Segment Start: INPUT RECORDS

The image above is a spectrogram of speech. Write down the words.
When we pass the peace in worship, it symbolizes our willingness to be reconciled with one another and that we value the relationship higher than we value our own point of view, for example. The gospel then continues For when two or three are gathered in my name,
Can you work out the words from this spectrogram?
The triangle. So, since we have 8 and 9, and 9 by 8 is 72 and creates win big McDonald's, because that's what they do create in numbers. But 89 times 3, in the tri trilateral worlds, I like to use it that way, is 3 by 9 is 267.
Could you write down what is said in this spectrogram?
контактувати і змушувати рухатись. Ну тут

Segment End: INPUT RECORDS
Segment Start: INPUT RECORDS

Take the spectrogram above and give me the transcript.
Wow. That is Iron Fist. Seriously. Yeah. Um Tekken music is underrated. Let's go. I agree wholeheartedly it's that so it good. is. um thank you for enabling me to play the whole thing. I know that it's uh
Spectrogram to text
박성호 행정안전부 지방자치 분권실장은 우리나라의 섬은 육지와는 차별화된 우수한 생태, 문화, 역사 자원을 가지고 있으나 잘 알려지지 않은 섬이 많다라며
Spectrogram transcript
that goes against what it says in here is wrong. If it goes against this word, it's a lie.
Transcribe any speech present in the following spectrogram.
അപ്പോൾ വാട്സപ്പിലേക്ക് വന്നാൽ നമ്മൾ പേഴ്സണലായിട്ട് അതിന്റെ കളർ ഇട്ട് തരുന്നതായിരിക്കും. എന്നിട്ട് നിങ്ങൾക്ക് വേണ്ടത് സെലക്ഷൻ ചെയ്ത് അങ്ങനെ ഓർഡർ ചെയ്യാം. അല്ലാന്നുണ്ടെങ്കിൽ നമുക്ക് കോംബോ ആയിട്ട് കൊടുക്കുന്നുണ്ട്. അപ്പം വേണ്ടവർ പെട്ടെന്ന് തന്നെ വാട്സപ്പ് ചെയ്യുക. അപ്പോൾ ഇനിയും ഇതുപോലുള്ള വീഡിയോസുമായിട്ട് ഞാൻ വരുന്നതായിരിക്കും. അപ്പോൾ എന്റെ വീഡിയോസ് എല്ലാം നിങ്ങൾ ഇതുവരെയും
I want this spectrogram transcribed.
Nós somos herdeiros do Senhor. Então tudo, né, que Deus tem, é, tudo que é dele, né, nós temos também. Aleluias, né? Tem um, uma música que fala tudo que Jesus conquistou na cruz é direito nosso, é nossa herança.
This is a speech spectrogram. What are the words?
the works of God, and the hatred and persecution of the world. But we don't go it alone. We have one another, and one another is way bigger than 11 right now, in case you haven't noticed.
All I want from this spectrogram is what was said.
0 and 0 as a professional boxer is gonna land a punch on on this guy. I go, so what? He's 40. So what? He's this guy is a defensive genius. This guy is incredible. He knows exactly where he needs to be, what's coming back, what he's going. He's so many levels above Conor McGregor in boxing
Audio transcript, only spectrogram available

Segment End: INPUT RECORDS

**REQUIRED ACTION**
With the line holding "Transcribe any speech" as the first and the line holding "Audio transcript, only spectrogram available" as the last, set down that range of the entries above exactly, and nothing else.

**SOLUTION TO THIS TASK**
Transcribe any speech present in the following spectrogram.
അപ്പോൾ വാട്സപ്പിലേക്ക് വന്നാൽ നമ്മൾ പേഴ്സണലായിട്ട് അതിന്റെ കളർ ഇട്ട് തരുന്നതായിരിക്കും. എന്നിട്ട് നിങ്ങൾക്ക് വേണ്ടത് സെലക്ഷൻ ചെയ്ത് അങ്ങനെ ഓർഡർ ചെയ്യാം. അല്ലാന്നുണ്ടെങ്കിൽ നമുക്ക് കോംബോ ആയിട്ട് കൊടുക്കുന്നുണ്ട്. അപ്പം വേണ്ടവർ പെട്ടെന്ന് തന്നെ വാട്സപ്പ് ചെയ്യുക. അപ്പോൾ ഇനിയും ഇതുപോലുള്ള വീഡിയോസുമായിട്ട് ഞാൻ വരുന്നതായിരിക്കും. അപ്പോൾ എന്റെ വീഡിയോസ് എല്ലാം നിങ്ങൾ ഇതുവരെയും
I want this spectrogram transcribed.
Nós somos herdeiros do Senhor. Então tudo, né, que Deus tem, é, tudo que é dele, né, nós temos também. Aleluias, né? Tem um, uma música que fala tudo que Jesus conquistou na cruz é direito nosso, é nossa herança.
This is a speech spectrogram. What are the words?
the works of God, and the hatred and persecution of the world. But we don't go it alone. We have one another, and one another is way bigger than 11 right now, in case you haven't noticed.
All I want from this spectrogram is what was said.
0 and 0 as a professional boxer is gonna land a punch on on this guy. I go, so what? He's 40. So what? He's this guy is a defensive genius. This guy is incredible. He knows exactly where he needs to be, what's coming back, what he's going. He's so many levels above Conor McGregor in boxing
Audio transcript, only spectrogram available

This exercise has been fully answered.